* **Records for this task**
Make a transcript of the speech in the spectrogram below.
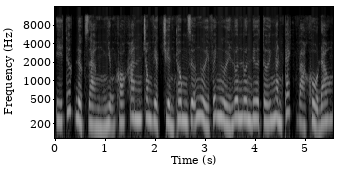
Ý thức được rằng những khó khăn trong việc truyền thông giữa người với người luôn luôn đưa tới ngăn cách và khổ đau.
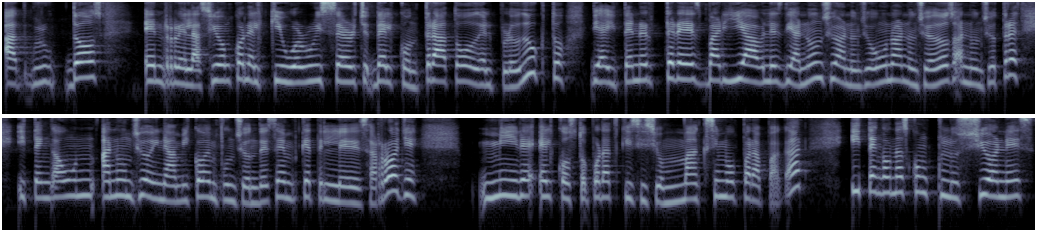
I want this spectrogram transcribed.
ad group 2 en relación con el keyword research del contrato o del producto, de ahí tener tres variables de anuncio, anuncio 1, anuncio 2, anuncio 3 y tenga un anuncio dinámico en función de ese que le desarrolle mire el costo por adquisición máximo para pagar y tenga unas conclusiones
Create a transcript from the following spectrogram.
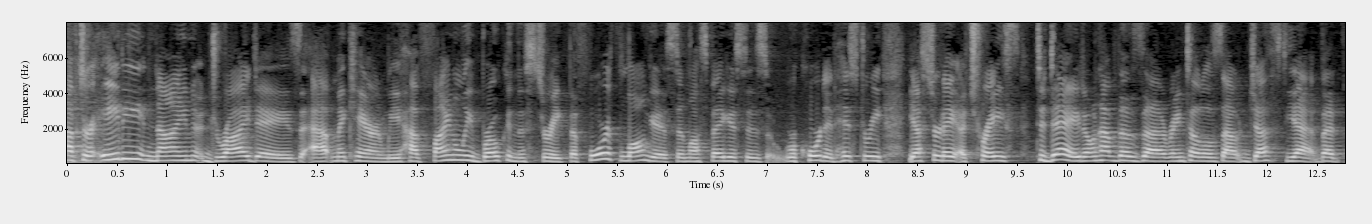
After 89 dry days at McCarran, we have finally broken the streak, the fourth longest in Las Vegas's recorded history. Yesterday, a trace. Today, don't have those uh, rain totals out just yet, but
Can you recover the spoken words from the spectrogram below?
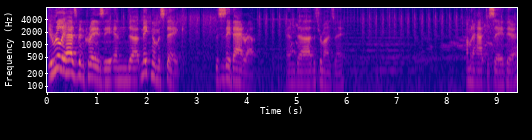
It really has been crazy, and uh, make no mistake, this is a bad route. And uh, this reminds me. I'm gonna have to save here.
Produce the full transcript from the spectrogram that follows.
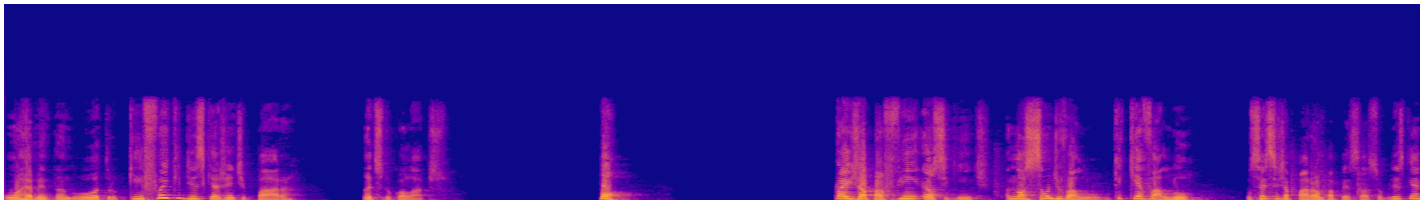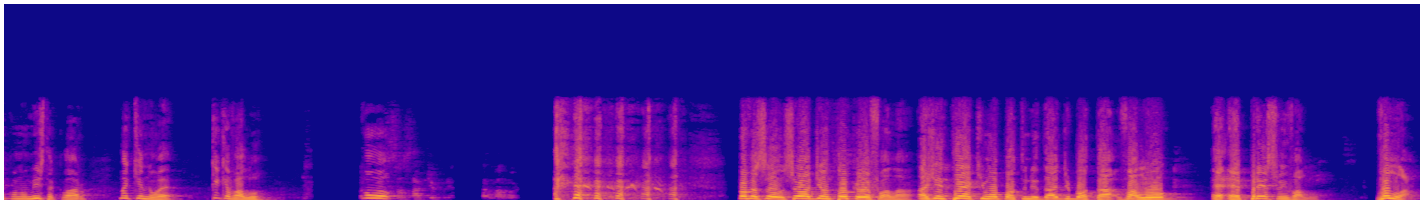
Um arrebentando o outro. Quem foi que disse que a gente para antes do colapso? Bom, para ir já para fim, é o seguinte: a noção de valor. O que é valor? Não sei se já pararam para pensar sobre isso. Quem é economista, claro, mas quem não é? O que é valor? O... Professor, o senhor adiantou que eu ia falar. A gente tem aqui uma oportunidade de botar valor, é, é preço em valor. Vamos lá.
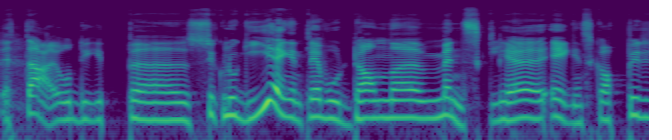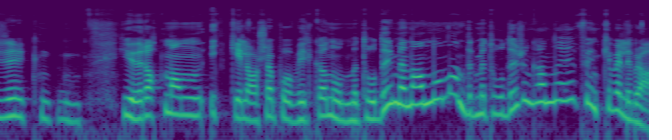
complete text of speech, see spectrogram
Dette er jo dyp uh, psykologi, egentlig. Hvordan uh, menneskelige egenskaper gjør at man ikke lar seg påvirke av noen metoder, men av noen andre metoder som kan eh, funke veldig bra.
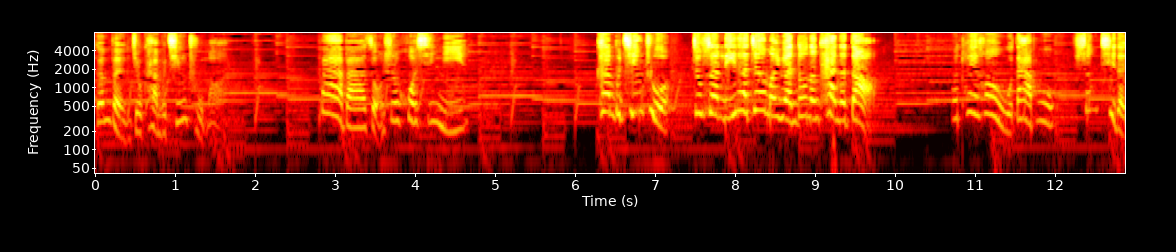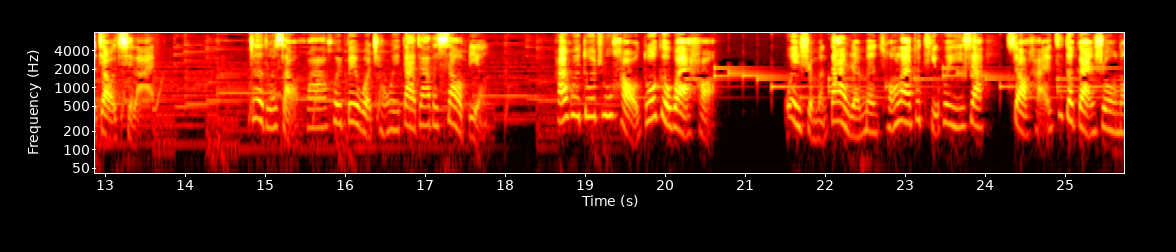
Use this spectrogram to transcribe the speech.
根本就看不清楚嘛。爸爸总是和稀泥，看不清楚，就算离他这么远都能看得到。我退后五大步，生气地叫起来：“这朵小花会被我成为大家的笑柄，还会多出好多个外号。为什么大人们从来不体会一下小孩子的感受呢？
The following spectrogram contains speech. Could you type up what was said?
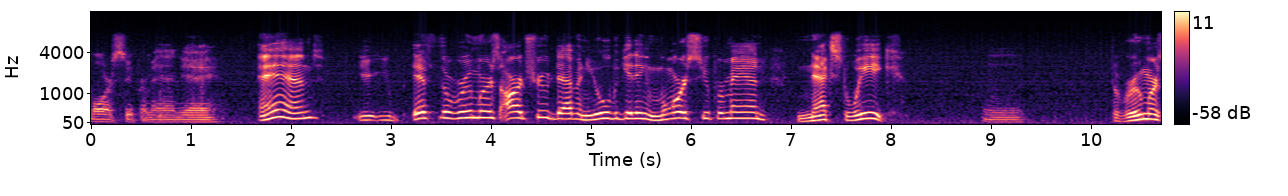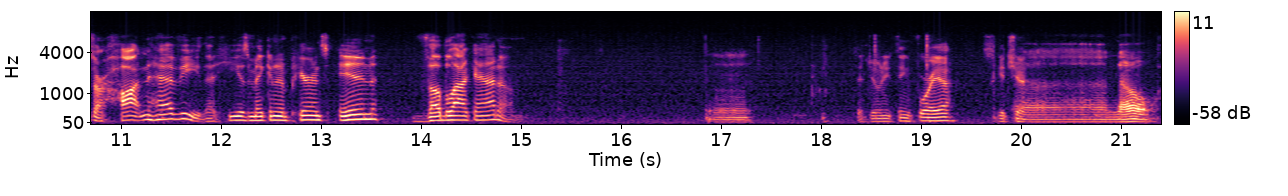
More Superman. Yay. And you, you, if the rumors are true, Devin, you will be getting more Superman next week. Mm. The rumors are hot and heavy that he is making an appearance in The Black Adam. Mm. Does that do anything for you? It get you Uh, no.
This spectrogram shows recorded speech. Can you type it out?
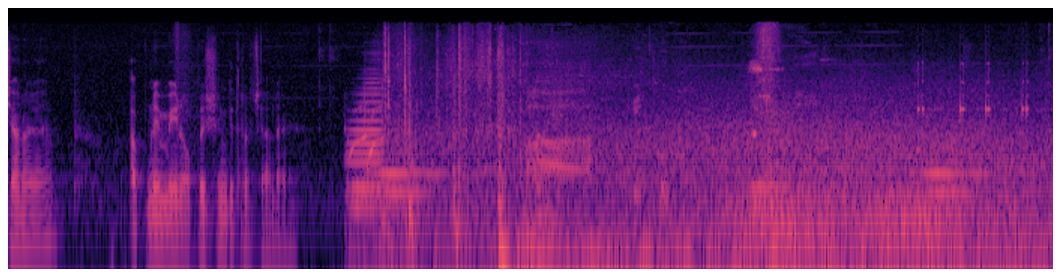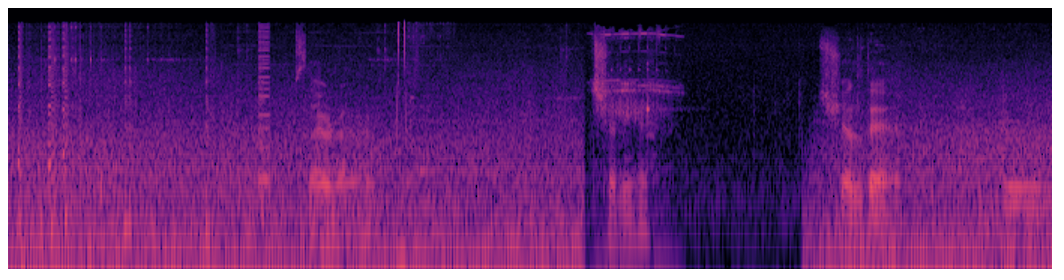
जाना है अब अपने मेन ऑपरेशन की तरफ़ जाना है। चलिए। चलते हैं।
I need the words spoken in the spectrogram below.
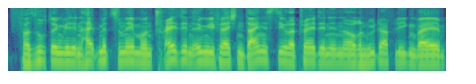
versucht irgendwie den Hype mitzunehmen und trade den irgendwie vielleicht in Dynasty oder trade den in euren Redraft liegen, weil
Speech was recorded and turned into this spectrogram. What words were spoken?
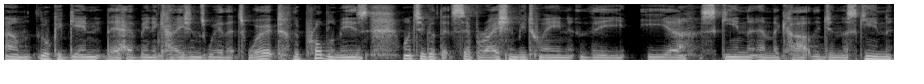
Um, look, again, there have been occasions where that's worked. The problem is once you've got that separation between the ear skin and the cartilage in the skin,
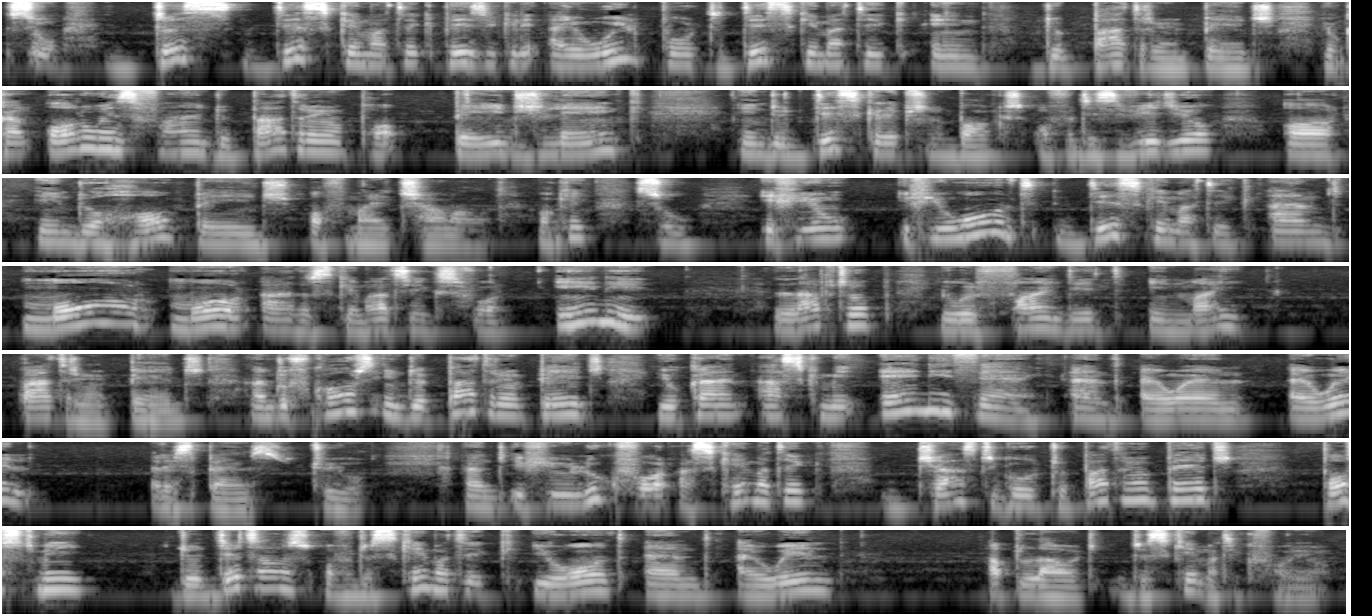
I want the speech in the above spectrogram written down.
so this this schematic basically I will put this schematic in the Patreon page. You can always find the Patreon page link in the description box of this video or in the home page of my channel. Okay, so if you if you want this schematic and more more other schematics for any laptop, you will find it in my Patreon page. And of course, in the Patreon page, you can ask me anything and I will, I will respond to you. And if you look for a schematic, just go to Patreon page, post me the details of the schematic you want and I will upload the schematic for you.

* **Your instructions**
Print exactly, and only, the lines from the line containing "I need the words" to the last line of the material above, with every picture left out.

* **Worked solution**
I need the words spoken in the spectrogram below.
versucht irgendwie den Hype mitzunehmen und trade den irgendwie vielleicht in Dynasty oder trade den in euren Redraft liegen, weil
Speech was recorded and turned into this spectrogram. What words were spoken?
Um, look, again, there have been occasions where that's worked. The problem is once you've got that separation between the ear skin and the cartilage in the skin,
I want the speech in the above spectrogram written down.
so this this schematic basically I will put this schematic in the Patreon page. You can always find the Patreon page link in the description box of this video or in the home page of my channel. Okay, so if you if you want this schematic and more more other schematics for any laptop, you will find it in my Patreon page. And of course, in the Patreon page, you can ask me anything and I will, I will respond to you. And if you look for a schematic, just go to Patreon page, post me the details of the schematic you want and I will upload the schematic for you.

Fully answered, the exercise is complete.